[Collected data entries]
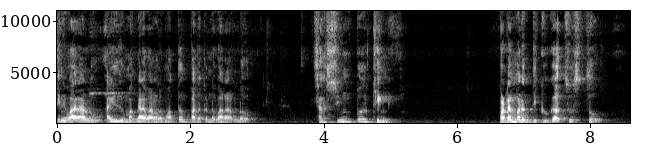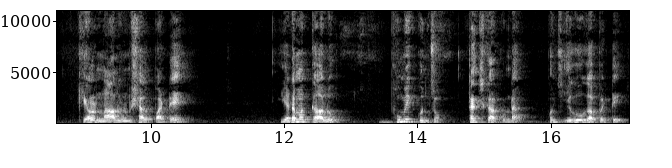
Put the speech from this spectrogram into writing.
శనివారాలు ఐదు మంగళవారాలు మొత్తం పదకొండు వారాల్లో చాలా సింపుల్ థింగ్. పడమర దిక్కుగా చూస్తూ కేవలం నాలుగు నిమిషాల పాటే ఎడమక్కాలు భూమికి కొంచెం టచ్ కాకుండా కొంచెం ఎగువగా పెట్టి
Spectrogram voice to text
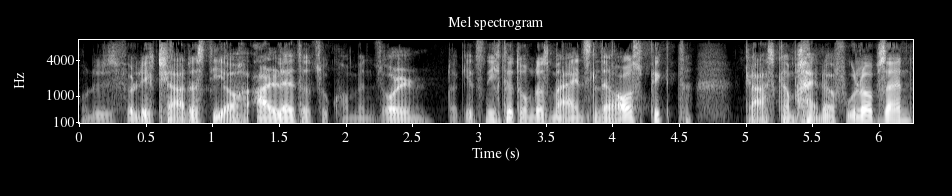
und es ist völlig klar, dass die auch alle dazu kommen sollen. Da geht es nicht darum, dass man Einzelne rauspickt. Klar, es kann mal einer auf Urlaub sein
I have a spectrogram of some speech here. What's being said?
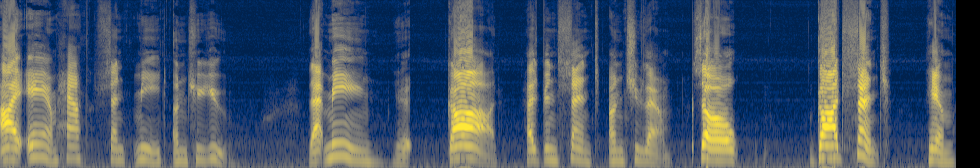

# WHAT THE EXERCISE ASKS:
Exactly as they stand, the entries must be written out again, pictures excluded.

# YOUR RESPONSE:
Put the speech from this spectrogram into writing.
శనివారాలు ఐదు మంగళవారాలు మొత్తం పదకొండు వారాల్లో చాలా సింపుల్ థింగ్. పడమర దిక్కుగా చూస్తూ కేవలం నాలుగు నిమిషాల పాటే ఎడమక్కాలు భూమికి కొంచెం టచ్ కాకుండా కొంచెం ఎగువగా పెట్టి
Spectrogram voice to text
und es ist völlig klar, dass die auch alle dazu kommen sollen. Da geht es nicht darum, dass man Einzelne rauspickt. Klar, es kann mal einer auf Urlaub sein
I have a spectrogram of some speech here. What's being said?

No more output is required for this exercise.